**Task description**: In the records below, find the line holding "I need what" and the line holding "Spectrogram above: supply the transcript.". Set down both, with every line between them, exactly.

[Collection entries]
□ □ □ □ □
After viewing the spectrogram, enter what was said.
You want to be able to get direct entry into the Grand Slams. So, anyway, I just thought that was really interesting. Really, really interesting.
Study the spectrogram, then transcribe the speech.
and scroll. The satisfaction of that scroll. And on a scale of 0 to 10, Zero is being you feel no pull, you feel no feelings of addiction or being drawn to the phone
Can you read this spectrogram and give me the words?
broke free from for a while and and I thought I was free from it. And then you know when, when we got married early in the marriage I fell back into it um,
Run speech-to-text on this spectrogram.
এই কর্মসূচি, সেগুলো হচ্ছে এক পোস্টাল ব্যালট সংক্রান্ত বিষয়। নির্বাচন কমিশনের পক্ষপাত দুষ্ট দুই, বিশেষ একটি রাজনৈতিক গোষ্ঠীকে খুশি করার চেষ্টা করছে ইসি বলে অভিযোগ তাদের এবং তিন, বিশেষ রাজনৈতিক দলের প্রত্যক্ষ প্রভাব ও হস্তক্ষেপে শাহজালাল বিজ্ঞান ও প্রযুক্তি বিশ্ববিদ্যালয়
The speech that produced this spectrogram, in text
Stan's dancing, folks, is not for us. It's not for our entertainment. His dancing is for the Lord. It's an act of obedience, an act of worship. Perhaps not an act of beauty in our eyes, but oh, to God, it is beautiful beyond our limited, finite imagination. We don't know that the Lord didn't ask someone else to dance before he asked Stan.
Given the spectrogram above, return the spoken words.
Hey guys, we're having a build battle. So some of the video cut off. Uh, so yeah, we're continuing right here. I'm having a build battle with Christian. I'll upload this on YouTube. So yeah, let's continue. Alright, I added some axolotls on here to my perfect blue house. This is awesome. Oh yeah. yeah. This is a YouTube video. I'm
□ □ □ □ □
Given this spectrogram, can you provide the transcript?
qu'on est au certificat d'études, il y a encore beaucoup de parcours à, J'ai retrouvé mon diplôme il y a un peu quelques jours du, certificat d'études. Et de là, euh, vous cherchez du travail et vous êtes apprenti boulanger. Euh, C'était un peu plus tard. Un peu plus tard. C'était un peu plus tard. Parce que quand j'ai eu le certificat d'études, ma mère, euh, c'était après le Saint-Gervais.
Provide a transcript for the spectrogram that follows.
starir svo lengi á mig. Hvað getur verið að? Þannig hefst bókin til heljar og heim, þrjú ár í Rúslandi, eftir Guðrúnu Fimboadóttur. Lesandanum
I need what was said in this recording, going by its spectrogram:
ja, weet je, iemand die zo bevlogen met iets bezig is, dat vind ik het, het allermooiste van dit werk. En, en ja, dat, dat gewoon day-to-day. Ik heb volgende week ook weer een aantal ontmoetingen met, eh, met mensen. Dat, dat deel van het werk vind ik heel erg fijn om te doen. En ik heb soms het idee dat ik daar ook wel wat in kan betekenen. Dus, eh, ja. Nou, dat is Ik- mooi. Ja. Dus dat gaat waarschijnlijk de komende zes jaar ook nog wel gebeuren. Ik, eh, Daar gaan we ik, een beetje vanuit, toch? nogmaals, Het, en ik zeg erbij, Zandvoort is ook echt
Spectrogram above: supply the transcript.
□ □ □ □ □
**Response**:
I need what was said in this recording, going by its spectrogram:
ja, weet je, iemand die zo bevlogen met iets bezig is, dat vind ik het, het allermooiste van dit werk. En, en ja, dat, dat gewoon day-to-day. Ik heb volgende week ook weer een aantal ontmoetingen met, eh, met mensen. Dat, dat deel van het werk vind ik heel erg fijn om te doen. En ik heb soms het idee dat ik daar ook wel wat in kan betekenen. Dus, eh, ja. Nou, dat is Ik- mooi. Ja. Dus dat gaat waarschijnlijk de komende zes jaar ook nog wel gebeuren. Ik, eh, Daar gaan we ik, een beetje vanuit, toch? nogmaals, Het, en ik zeg erbij, Zandvoort is ook echt
Spectrogram above: supply the transcript.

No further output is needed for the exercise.